Several CNN commentators argued for stricter regulation of speech on the Internet during a segment Monday night in which they discussed Russian activity online.
Former deputy director of the CIA's counterterrorist center and the FBI's national security branch Philip Mudd advocated for real-time countermeasures against Russian content on Facebook. He was responding to a new report that Facebook executives believe as many as 126 million people saw content generated by Russian "troll farms" on the social media site.
"I can't overestimate the significance of this," Mudd said. "What's happening now in terms of these revelations about Facebook has to twist government on its head."
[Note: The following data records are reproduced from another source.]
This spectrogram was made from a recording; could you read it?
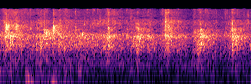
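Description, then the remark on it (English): A sustained round of audience applause for actors, dense steady clapping from many hands at moderate loudness, with no voices over it. “So let's go ahead and give another round of applause for our gracious actors.”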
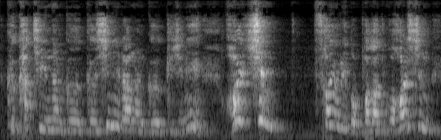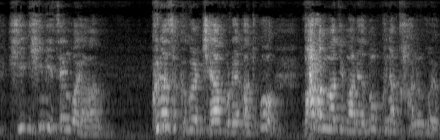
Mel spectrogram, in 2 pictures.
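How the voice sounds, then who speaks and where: A man pastor preaching a sermon, telling stories animatedly and firing off rhetorical questions to his congregation in a church. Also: very high voice. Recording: echoey church from far off.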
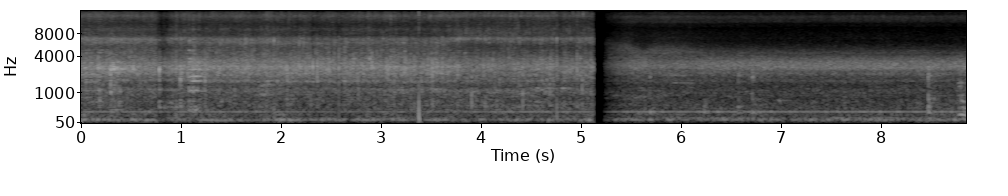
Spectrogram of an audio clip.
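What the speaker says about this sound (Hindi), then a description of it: "ये प्याज, कलौंजी और ये जो मेथी दाना और सौंफ है उसका हमने बघार" Onion, nigella seeds, fenugreek seeds and fennel seeds sizzle steadily in hot oil as a tempering, a loud close hiss with stirring, briefly cut off before resuming slightly quieter.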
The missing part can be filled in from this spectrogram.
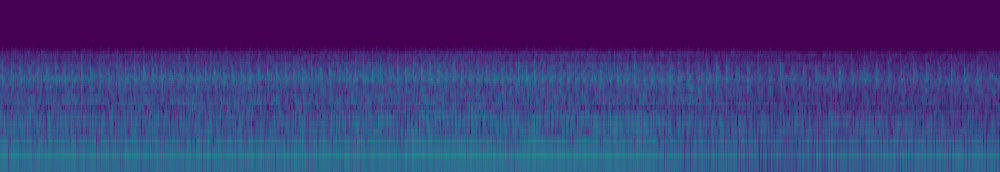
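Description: Steady idle with a light regular tick, about four per second, riding over the engine note; cause can't be pinned down by ear.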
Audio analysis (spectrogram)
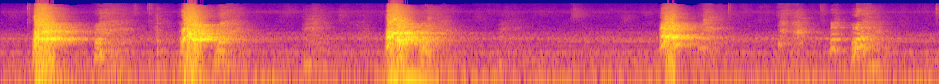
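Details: Pomeranian, also called Indian Spitz, a pet dog named Tommy, barking while playing: five sharp, bright barks spaced about one to two seconds apart, each short and loud with a couple of softer yips after the last.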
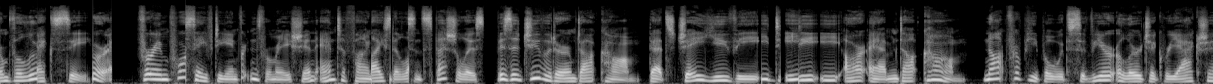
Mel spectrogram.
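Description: Chunks out of order occur four times: 0.37–1.12 s, 1.86–2.60 s, 3.72–4.09 s and 7.62–7.99 s. Chunks of about 186 ms play late, three chunks behind in the first two and one behind in the others. The speech jumbles.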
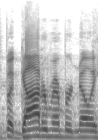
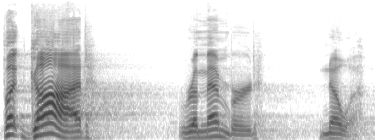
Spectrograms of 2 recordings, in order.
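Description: First: Said in the usual way. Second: "But God" punched loud, then a pause before "remembered" and another before "Noah"; dramatic pauses. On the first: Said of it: "He hears". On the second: Retold or imitated. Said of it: "he says these words".

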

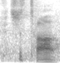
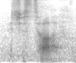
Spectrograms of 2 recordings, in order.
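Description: First: Said in the usual way. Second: Breathy whisper, no voice at all. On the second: Real, not acted. Pastor whispering the point to his congregation. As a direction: drop to a whisper on the repeat. Repeats line, then whispers it.

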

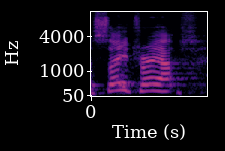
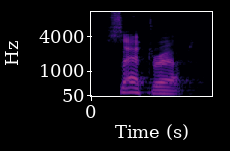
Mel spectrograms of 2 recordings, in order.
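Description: First: "satraps" said as SAY-traps; long A in the first syllable of "satraps"; long-A pronunciation. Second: "satraps" said as SAT-raps, lower and softer; short A in "satraps", like "sat"; short-A pronunciation. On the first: Tries two pronunciations of the word. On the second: Corrects the pronunciation, quieter. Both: Shown as a demonstration.

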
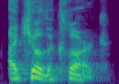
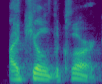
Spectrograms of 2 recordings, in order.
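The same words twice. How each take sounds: First: It is said with a sarcastic, mocking tone. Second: It is said flatly, like a sincere confession.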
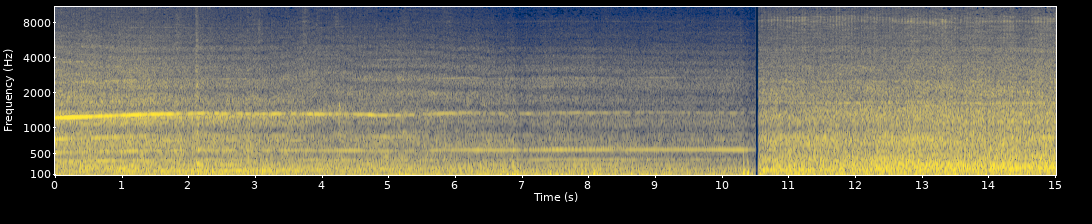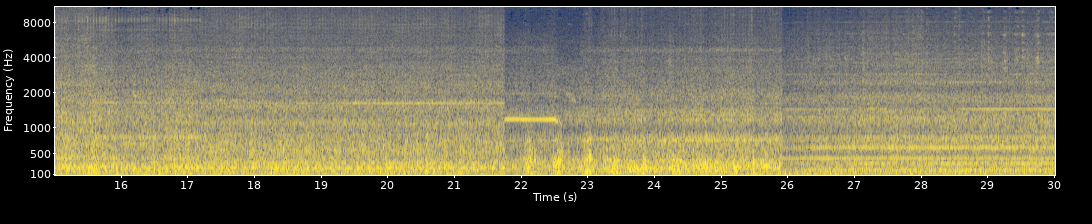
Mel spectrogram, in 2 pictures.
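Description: Grimme Varitron 220 self-propelled potato harvester running as it lifts and unloads potatoes: a steady engine and machinery noise with a steady whine over it. The sound changes abruptly a few times.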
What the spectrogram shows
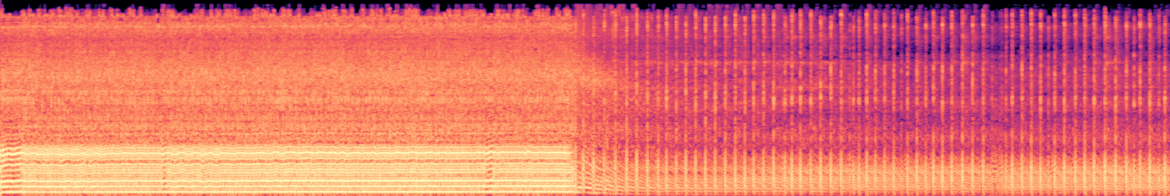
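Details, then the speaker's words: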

He said U.S. intelligence agencies would have to coordinate with Facebook directly to deal with this threat and "take this stuff off the Internet."
"Facebook real time—I'm not talking about 30 days, I'm talking about real time—can take stuff off the internet," Mudd said. "We need a war room where the National Security Agency and the CIA and FBI are together with Facebook."
"They have to get this stuff off the internet," he added.
Legal analyst Jeffrey Toobin declared the American media environment a "brave new world." He said Facebook must now assume a heightened responsibility for American political integrity.
"Facebook is making a very slow and cautious start, but they have a big responsibility for how American politics works now, and they really haven't stepped up so far," Toobin said.
Gloria Borger added that the news about Facebook gives her "a sense of the enormity of what the Russians were trying to do here."
Commentators at MSNBC have also called for similar action in the interest of solving the problem of "fake news" on the Internet. Last year, panelists on "Morning Joe" had a similar conversation, and co-host Mika Brzezinski said there had to be "some sort of constraints" on such stories.